By Mary Welch

In April 1997, when Bristol-Myers Squibb Co. said it would shut down its Seattle site focused on monoclonal antibody-based targeting therapy for cancer, some people in the company had a better idea.

"It was at that point that we went to them about possibly being spun out," said Perry Fell, president and CEO of the resulting company, Seattle Genetics Inc., of Bothell, Wash.

"We worked out a deal that's in the best interests of both," Fell said. "They gave us a whole basket full of technology."

Founded by Fell and former Bristol-Myers scientist Clay Siegall, Seattle Genetics paid Bristol-Myers a one-time cash payment for licensing the technology, agreeing to royalties on any resulting products. The new company's development platform encompasses immunotoxins, antibody-based drug conjugates, "naked" monoclonal antibodies and antibody-delivered enzyme prodrug therapy (ADEPT).

Within three years, the fledgling company expects to develop three to four novel cancer agents for clinical studies. One compound is expected to enter Phase I trials this year. "We're looking at that molecule to be in Phase I trials for breast, colon, lung and prostrate cancer, with another molecule not too far behind — 18 to 24 months — for hematologic malignancies," Fell said.

Staffed by eight employees, the company expects to add four by the end of the year, and double its staff to 24 in 1999. Seattle Genetics is working with rights gained from Bristol-Myers to ribosome inactivating proteins, among others. "The ribosome molecule has a better toxicity profile than any used to date," Fell said.

The company's ADEPT platform uses a genetically engineered antibody binding site fused to sequence and coding in enzymes which can cause an action on a relatively nontoxic prodrug and convert it to chemotherapeutic active form.

In preclinical studies, the two-step strategy regressed established human tumor xenografts. The immunotoxin uses a mechanism of action that is different from conventional chemotherapy agents, Fell said.

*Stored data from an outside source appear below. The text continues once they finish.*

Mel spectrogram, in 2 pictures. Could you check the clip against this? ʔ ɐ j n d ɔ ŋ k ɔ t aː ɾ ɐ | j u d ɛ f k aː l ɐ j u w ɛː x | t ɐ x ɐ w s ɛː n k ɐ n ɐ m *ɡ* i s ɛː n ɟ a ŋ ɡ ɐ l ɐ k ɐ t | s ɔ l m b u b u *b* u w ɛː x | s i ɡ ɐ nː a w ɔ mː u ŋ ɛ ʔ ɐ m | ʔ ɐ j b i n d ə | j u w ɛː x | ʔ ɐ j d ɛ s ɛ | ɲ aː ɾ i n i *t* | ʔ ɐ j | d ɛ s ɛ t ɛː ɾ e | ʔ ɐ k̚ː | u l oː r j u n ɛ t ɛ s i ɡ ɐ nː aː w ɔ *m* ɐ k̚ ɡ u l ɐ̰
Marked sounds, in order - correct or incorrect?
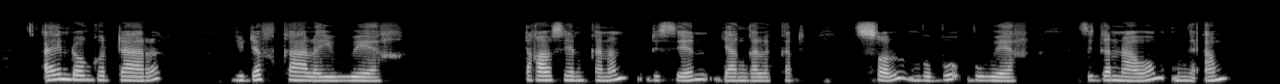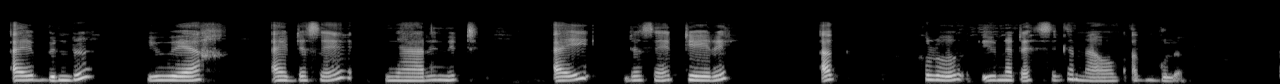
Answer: incorrect, correct, correct, correct

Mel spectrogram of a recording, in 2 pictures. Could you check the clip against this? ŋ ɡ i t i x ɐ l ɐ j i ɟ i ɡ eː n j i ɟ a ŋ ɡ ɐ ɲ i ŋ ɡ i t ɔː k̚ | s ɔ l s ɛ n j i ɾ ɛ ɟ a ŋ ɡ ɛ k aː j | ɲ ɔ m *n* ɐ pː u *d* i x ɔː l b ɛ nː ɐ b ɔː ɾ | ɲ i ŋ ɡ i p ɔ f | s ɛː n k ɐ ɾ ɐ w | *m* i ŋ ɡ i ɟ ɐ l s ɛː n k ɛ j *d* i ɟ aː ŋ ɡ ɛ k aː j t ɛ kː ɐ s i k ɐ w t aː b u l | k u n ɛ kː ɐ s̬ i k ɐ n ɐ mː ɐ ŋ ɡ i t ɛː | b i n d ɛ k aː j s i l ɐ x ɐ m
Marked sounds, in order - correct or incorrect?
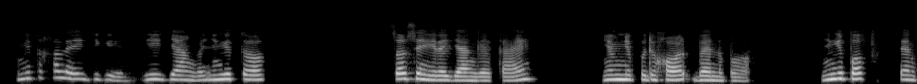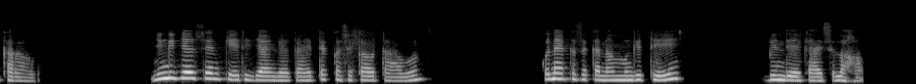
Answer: incorrect, correct, incorrect, incorrect

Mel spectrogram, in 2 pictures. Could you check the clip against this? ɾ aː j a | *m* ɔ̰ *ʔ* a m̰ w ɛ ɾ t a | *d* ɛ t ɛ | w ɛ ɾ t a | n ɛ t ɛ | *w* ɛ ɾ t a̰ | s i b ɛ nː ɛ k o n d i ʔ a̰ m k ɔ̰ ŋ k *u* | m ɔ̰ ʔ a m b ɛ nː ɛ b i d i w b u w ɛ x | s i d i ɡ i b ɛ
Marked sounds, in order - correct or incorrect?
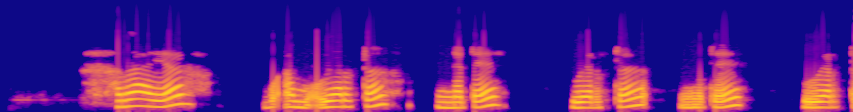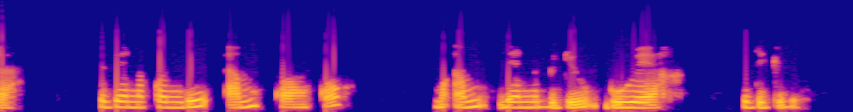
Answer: incorrect, correct, incorrect, correct, incorrect

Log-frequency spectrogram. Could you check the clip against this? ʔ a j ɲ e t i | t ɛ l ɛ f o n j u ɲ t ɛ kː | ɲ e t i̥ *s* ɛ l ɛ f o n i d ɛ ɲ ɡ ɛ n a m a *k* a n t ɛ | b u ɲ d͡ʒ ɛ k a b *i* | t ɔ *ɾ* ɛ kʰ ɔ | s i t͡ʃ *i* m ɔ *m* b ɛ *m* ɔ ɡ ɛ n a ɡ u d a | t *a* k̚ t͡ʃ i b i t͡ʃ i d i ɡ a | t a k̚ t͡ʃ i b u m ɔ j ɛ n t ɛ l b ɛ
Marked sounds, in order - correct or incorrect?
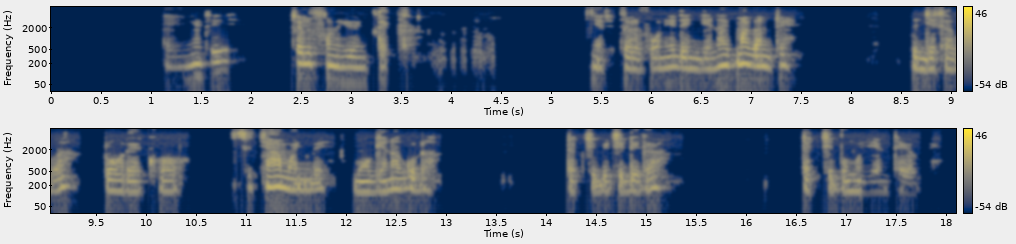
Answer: incorrect, incorrect, incorrect, correct, incorrect, incorrect, correct, correct

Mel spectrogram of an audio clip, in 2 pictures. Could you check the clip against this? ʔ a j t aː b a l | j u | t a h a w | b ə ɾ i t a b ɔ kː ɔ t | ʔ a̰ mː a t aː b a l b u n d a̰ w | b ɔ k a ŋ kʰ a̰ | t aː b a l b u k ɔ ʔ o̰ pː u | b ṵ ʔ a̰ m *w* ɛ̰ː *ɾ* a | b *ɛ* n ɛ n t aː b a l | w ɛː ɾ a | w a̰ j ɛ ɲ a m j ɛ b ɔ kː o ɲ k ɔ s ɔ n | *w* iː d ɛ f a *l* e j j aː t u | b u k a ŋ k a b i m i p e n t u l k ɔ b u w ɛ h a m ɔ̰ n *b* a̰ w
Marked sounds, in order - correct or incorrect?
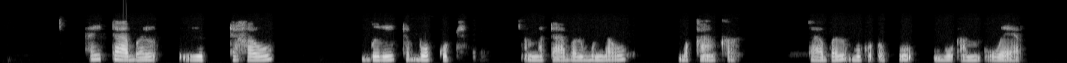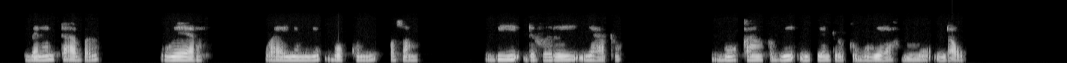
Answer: correct, correct, correct, incorrect, incorrect, incorrect

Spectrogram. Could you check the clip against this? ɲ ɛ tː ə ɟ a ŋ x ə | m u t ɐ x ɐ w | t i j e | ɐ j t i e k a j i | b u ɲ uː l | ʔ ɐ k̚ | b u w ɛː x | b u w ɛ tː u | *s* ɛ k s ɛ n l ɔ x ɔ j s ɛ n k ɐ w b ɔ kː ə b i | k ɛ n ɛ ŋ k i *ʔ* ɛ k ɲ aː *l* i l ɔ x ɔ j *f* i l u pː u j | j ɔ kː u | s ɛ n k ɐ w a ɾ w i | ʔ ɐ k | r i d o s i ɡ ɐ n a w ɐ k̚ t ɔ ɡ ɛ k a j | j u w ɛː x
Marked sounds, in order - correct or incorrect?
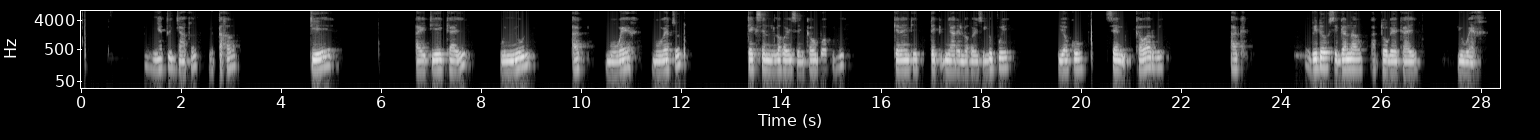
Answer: incorrect, incorrect, incorrect, incorrect

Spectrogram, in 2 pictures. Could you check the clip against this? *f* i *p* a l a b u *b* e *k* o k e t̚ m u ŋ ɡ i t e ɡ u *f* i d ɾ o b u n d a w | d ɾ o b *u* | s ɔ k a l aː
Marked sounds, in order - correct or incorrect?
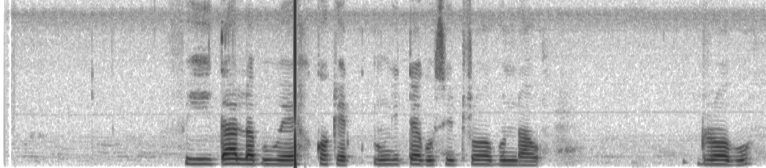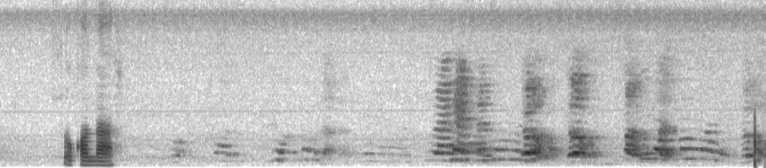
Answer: correct, incorrect, incorrect, correct, incorrect, correct

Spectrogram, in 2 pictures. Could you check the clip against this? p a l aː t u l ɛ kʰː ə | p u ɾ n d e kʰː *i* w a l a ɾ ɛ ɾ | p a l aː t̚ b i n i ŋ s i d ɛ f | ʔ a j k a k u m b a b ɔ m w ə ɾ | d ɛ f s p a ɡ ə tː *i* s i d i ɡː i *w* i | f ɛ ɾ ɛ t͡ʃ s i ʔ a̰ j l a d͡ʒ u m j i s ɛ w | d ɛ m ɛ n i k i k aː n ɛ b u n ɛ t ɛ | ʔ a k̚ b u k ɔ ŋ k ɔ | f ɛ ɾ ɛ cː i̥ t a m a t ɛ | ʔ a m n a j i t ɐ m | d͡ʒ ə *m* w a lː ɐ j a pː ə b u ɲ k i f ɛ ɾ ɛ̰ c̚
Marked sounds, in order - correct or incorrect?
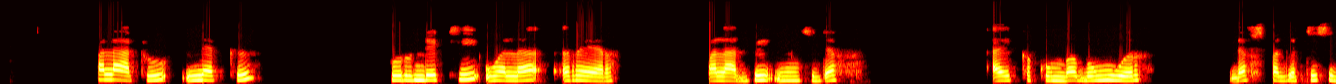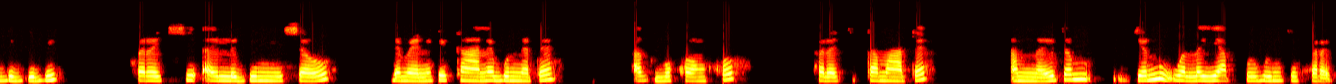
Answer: correct, correct, incorrect, incorrect

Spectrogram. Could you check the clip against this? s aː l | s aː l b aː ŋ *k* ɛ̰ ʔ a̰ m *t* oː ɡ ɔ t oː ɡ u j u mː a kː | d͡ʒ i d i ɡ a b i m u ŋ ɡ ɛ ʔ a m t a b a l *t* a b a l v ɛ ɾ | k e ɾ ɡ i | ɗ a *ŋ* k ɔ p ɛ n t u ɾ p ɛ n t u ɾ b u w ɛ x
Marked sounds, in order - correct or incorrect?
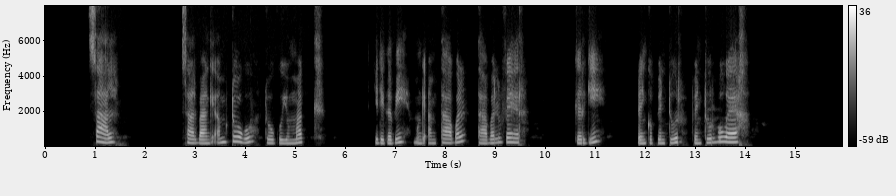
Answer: incorrect, correct, correct, incorrect

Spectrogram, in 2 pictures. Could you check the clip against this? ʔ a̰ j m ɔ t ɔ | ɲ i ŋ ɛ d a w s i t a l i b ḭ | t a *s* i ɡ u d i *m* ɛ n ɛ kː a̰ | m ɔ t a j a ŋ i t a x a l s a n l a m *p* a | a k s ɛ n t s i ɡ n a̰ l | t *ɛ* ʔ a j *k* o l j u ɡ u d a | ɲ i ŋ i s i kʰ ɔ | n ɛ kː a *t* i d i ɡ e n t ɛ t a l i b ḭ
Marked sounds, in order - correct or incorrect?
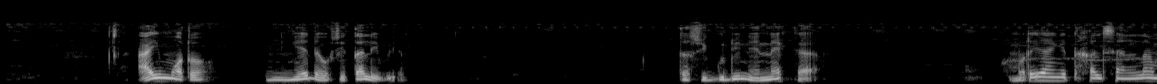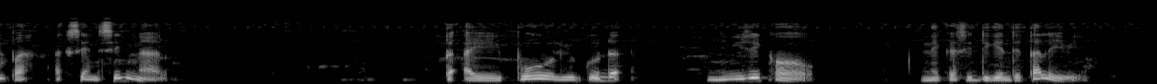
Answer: correct, incorrect, correct, incorrect, incorrect, incorrect

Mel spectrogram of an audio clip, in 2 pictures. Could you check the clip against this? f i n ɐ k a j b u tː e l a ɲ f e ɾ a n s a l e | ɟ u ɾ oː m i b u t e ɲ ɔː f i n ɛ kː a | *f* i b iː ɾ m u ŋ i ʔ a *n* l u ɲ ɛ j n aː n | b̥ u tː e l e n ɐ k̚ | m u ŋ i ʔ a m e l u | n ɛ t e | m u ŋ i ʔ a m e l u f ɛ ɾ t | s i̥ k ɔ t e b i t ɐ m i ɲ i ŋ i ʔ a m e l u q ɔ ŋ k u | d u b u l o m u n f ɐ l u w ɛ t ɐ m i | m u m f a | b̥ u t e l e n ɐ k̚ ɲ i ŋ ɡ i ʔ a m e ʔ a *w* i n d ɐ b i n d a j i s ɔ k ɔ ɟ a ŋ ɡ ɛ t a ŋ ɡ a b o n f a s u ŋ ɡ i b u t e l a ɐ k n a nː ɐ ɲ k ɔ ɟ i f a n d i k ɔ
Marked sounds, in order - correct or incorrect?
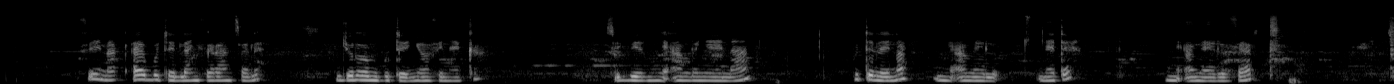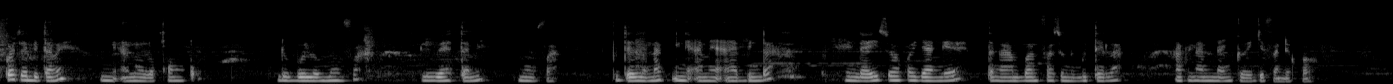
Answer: incorrect, incorrect, incorrect

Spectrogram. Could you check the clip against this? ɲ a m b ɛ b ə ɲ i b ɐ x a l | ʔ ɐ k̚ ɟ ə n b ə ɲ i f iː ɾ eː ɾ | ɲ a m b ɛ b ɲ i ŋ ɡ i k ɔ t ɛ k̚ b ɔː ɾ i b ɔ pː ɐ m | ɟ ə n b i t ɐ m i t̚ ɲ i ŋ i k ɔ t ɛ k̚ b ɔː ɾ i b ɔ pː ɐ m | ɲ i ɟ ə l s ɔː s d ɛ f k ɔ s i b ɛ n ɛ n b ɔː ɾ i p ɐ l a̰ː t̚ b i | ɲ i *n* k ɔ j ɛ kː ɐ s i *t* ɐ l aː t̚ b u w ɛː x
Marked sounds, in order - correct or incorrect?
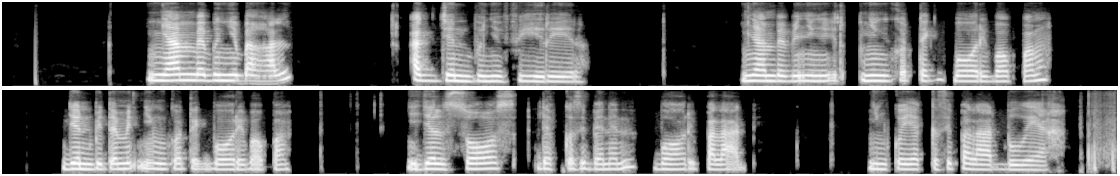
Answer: incorrect, incorrect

Last month, the company completed a Series A financing which, along with private funding, put the total of capital raised to date at $7 million. Investor groups participating in the Series A financing were Olympic Venture Partners, of Kirkland, Wash.; Sofinnova Venture Partners, of San Francisco; and Indosuez Ventures, of Menlo Park, Calif.

"We've got a lot on our plate," Fell said. "We've had opportunities for partnerships and research contracts to fund particular areas of our ADEPT approach, but we don't want to grow too quickly." *